Carnatic music may have become the vehicle for pyrotechnics as far as some virtuoso musicians are concerned, and it may be the stepping stone towards world fame for others who experiment with fusion. But for large numbers of people, it remains an expression of devotion. So it is with the many cultural organisations across the Capital run mostly by South Indians, who revel in both the melody and the mood of the thousands of traditional compositions bequeathed to posterity by the great vaggeyakaras or composers of Carnatic music. And just as temples modelled on those of Tamil Nadu and Kerala come up in different parts of the city, cultural organisations too flourish, often attached to the temples or at least finding there a ready audience and a venue to host concerts.

Community participation

The recent Vasanta Navaratri festival that concluded on Ram Navami day was an occasion for many such Carnatic music enthusiasts to combine their musical tastes with devotion.
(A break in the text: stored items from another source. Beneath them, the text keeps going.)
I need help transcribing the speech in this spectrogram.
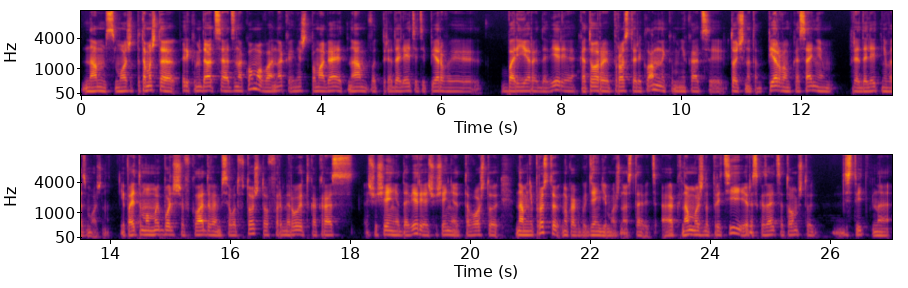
нам сможет, потому что рекомендация от знакомого, она, конечно, помогает нам вот преодолеть эти первые барьеры доверия, которые просто рекламной коммуникации точно там первым касанием преодолеть невозможно. И поэтому мы больше вкладываемся вот в то, что формирует как раз ощущение доверия, ощущение того, что нам не просто, ну, как бы деньги можно оставить, а к нам можно прийти и рассказать о том, что действительно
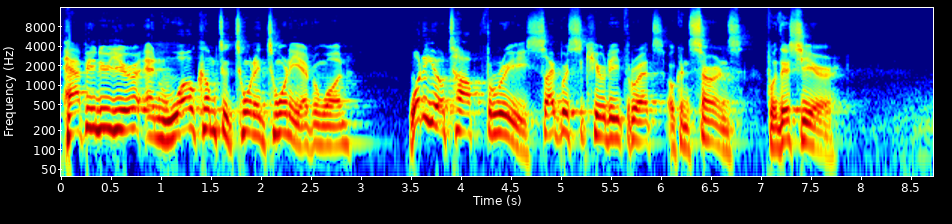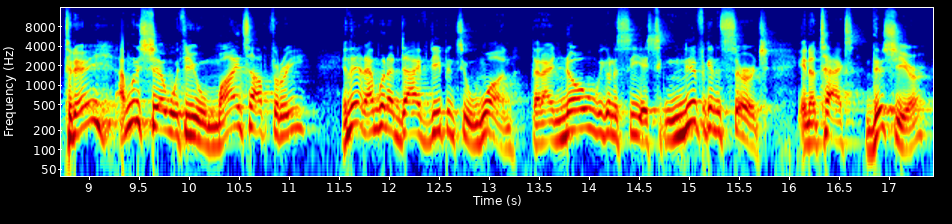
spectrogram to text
Happy New Year and welcome to 2020, everyone. What are your top three cybersecurity threats or concerns for this year? Today, I'm going to share with you my top three, and then I'm going to dive deep into one that I know we're going to see a significant surge in attacks this year,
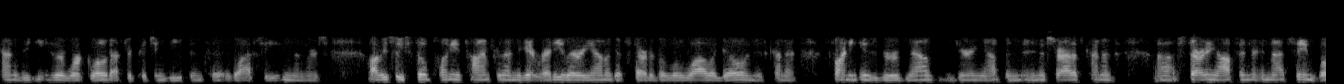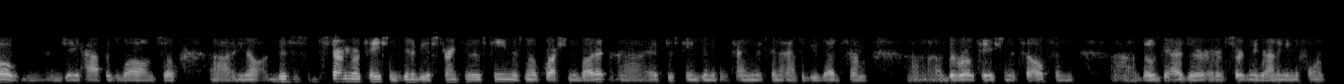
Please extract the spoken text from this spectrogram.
kind of the easier workload after pitching deep into last season. And there's obviously still plenty of time for them to get ready. Liriano got started a little while ago and is kind of finding his groove now, gearing up. And, and Estrada's kind of uh, starting off in, in that same boat, and, and Jay Happ as well. And so, uh, you know, this is starting rotation is going to be a strength of this team. There's no question about it. Uh, if this team's going to contend, it's going to have to be led from uh, the rotation itself, and uh, those guys are, are certainly rounding into form.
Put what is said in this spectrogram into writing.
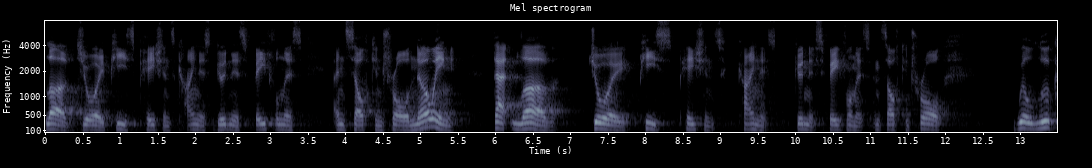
Love, joy, peace, patience, kindness, goodness, faithfulness, and self control, knowing that love, joy, peace, patience, kindness, goodness, faithfulness, and self control will look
The Vasundhara Enclave Sarveswara Samaj, not a very old organisation of the city, celebrated the occasion with a week of special pujas to the Goddess, followed by group recitation of the Lalita Sahasranamam (thousand names of the Divine Mother). This daily exercise attracted the participation of over 100 women of the neighbourhood.One of the highlights of the festival was a concert of devotional songs on Lord Ram by Vasantha Krishnan and Lalitha Anand. They were accompanied by Arvind Bharati, a child artiste, on the violin, and by K. Sreeram on the mridangam. The festival took place at Vasundhara Enclave's Sri Sankatahara Ganapathy Temple that was consecrated in April 2005.